|1.||Al Gohary MOthman S, Sa’dalla N. Record mental illness representation in Egyptian folklore Health and sickness: a socioanthropological perspective. 2005 Alexandria Dar L Aa’refa al Gami”eya |
|2.||Amer D, Abdou A, Nasreldin M. Cultural beliefs and help seeking behavior in Egyptian psychiatric patients and their families. J Ment Illn. 2007;40:150–165 |
|3.||Arboleda Florez J. Considerations on the stigma of mental illness. Can J Psychiatry. 2003;48:645–650 |
|4.||Brundtland GH. From the World Health Organization. Mental health: new understanding, new hope. JAMA. 2001;286:2391 |
|5.||Hamdi E, Rakhawy M, Sabry N, Ramy H, Hamed H, Rakhawy M, et al. The attitude and use of faith healing by people with mental disorders: a community survey. Arab Journal of Psychiatry. 2007;21:24–49 |
|6.||Lauber C, Nordt C, Falcato L, Rössler W. Factors influencing social distance toward people with mental illness. Community Ment Health J. 2004;40:265–274 |
|7.||Okasha A, Stefanis CN. Perspectives on the stigma of mental illness. 2005 Geneva World Psychiatric Association (WPA) |
|8.||Posavac EI, Carey RG Program evaluation: methods and case studies. 19924th ed Englewood Cliffs, New Jersey Prentice Hall |
|9.||Sartorius N. Breaking the vicious cycle. Ment Health Learn Dsiabil Care. 2000;4:80 |
|10.||Sartorius N, Gulbinat W, Harrison G, Laska E, Siegel C. Long-term follow-up of schizophrenia in 16 countries. A description of the International Study of Schizophrenia conducted by the World Health Organization. Soc Psychiatry Psychiatr Epidemiol. 1996;31:249–258 |
|11.||Wig NN. Stigma against mental illness. Indian J Psychiatry. 1997;39:187–189 |
|12.||World Psychiatric Association (WPA).. Global program against stigma and discrimination because of schizophrenia. 1998 Bourg - Switzerland World Psychiatric Association (WPA) |
[Table 1], [Table 2], [Table 3], [Table 4], [Table 5]
|This article has been cited by|

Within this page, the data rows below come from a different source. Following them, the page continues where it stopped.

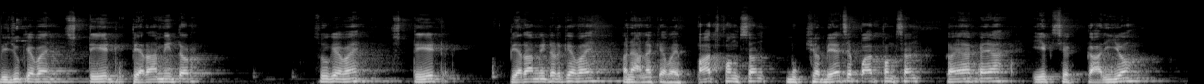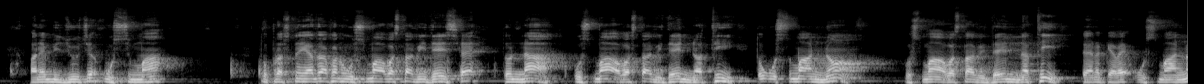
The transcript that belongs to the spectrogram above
બીજું કહેવાય સ્ટેટ પેરામીટર. શું કહેવાય? સ્ટેટ પેરામીટર કહેવાય અને આને કહેવાય પાથ ફંક્શન. મુખ્ય બે છે પાથ ફંક્શન. કયા કયા? એક છે કાર્ય અને બીજું છે ઉષ્મા. તો પ્રશ્ન યાદ રાખવાનો, ઉષ્મા અવસ્થા વિધેય છે? તો ના, ઉષ્મા અવસ્થા વિધેય નથી. તો ઉષ્મા ન. ઉષ્મા અવસ્થા વિધેય નથી. તો એને કહેવાય ઉષ્મા ન.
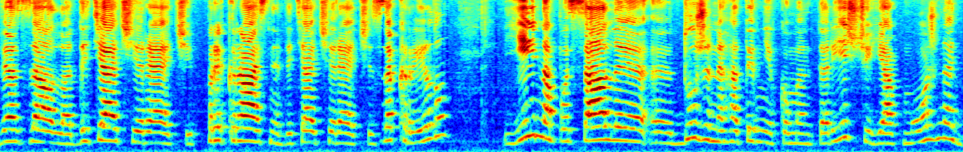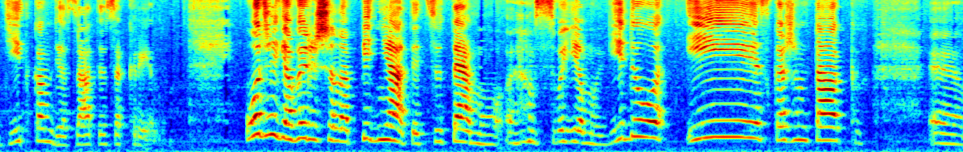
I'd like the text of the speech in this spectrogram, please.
в'язала дитячі речі, прекрасні дитячі речі з акрилу, їй написали е, дуже негативні коментарі, що як можна діткам в'язати з акрилу. Отже, я вирішила підняти цю тему е, в своєму відео і, скажімо так, е,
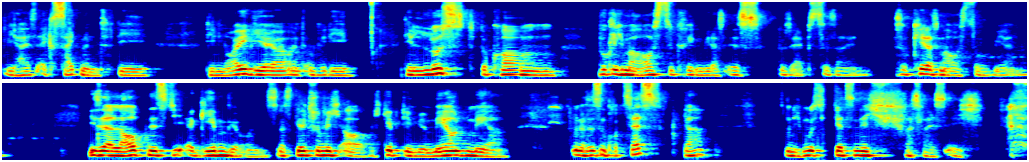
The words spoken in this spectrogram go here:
wie heißt Excitement, die, die Neugier und irgendwie die, die Lust bekommen, wirklich mal rauszukriegen, wie das ist, du selbst zu sein. Ist okay, das mal auszuprobieren. Diese Erlaubnis, die ergeben wir uns. Das gilt für mich auch. Ich gebe die mir mehr und mehr. Und das ist ein Prozess, ja. Und ich muss jetzt nicht, was weiß ich.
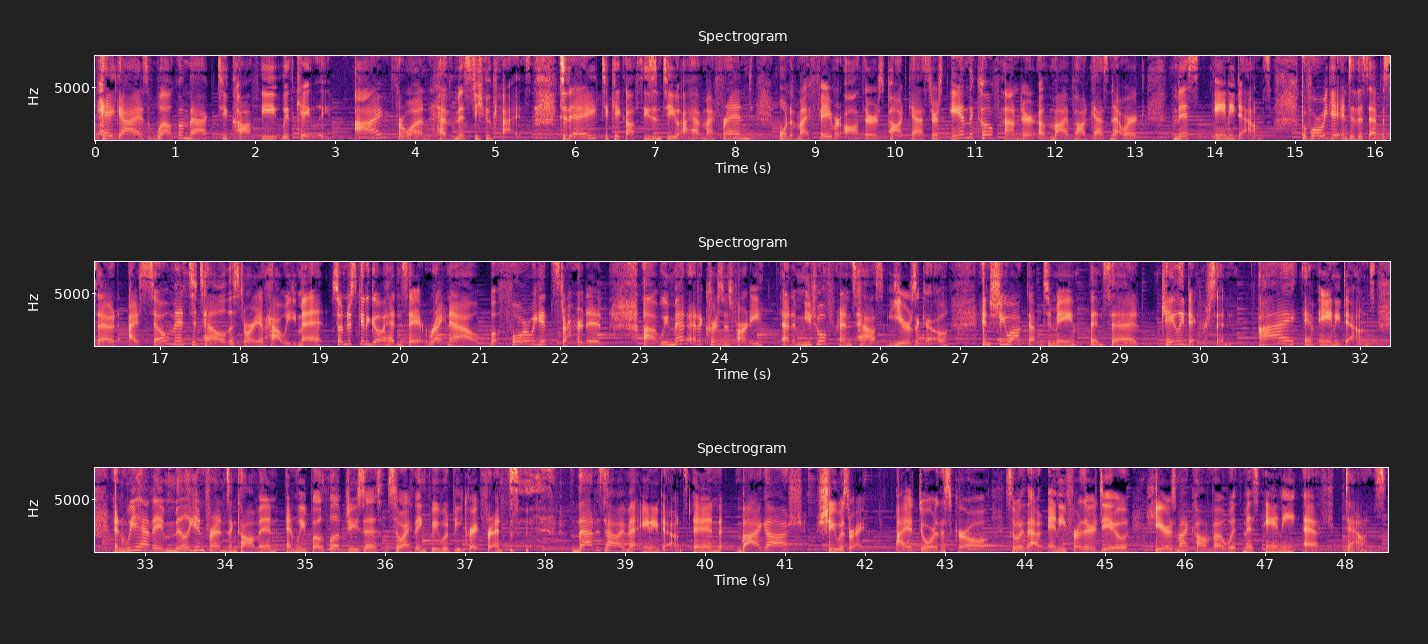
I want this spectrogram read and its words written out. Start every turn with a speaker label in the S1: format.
S1: Hey guys, welcome back to Coffee with Kaylee. For one, have missed you guys. Today, to kick off season two, I have my friend, one of my favorite authors, podcasters, and the co founder of my podcast network, Miss Annie Downs. Before we get into this episode, I so meant to tell the story of how we met, so I'm just gonna go ahead and say it right now before we get started. Uh, we met at a Christmas party at a mutual friend's house years ago, and she walked up to me and said, Kaylee Dickerson, I am Annie Downs, and we have a million friends in common, and we both love Jesus, so I think we would be great friends. that is how I met Annie Downs, and by gosh, she was right. I adore this girl, so without any further ado, here's my convo with Miss Annie F. Downs.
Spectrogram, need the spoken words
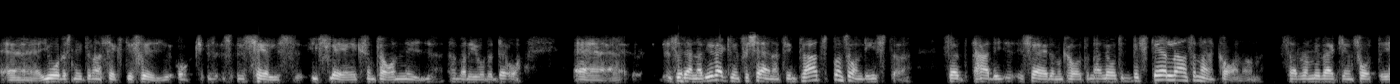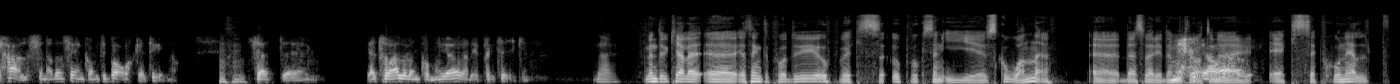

||Self-stigma and medication adherence among patients with mental illness treated at Jimma University Medical Center, Southwest Ethiopia
| ||Eba Abdisa,Ginenus Fekadu,Shimelis Girma,Tesfaye Shibiru,Temesgen Tilahun,Habib Mohamed,Aaga Wakgari,Amsalu Takele,Milkias Abebe,Reta Tsegaye |
| ||International Journal of Mental Health Systems. 2020; 14(1) |
|[Pubmed] | [DOI]|
||Impact of familial risk factors on the severity of addiction in a sample of Egyptian adolescents
| ||ShereenA El-Awady,EmanA Elsheshtawy,WafaaA Elbahaey,OsamaA Elboraie |
| ||Egyptian Journal of Psychiatry. 2017; 38(2): 70 |
|[Pubmed] | [DOI]|
||Stigma and discrimination related to mental illness in low- and middle-income countries
| ||M. Semrau,S. Evans-Lacko,M. Koschorke,L. Ashenafi,G. Thornicroft |
| ||Epidemiology and Psychiatric Sciences. 2015; 24(05): 382 |
|[Pubmed] | [DOI]|